> _Study material_:
━━━
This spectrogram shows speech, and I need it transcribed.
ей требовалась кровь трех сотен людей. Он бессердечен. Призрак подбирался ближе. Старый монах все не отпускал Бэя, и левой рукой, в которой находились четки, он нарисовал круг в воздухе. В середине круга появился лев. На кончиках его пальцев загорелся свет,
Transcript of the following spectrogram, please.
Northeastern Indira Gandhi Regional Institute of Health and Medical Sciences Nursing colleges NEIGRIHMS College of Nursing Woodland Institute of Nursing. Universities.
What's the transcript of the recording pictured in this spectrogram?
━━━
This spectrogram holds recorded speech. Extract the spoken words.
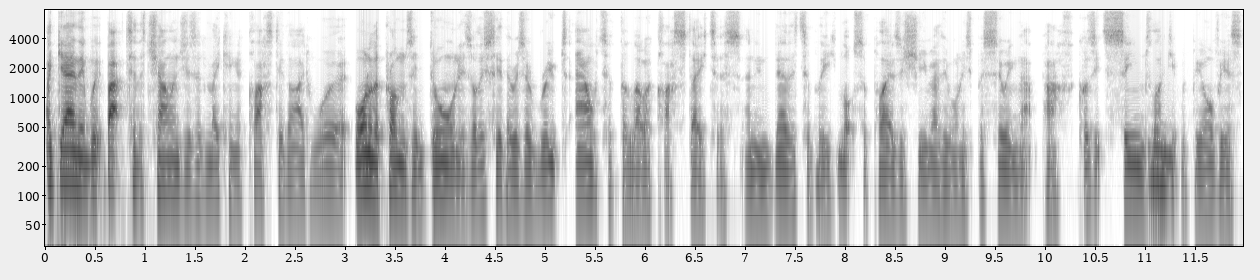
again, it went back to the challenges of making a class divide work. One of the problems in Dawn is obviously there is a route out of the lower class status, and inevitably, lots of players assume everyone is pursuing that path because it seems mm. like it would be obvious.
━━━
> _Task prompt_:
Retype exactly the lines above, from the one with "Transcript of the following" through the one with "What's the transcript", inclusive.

> _Answer below_:
Transcript of the following spectrogram, please.
Northeastern Indira Gandhi Regional Institute of Health and Medical Sciences Nursing colleges NEIGRIHMS College of Nursing Woodland Institute of Nursing. Universities.
What's the transcript of the recording pictured in this spectrogram?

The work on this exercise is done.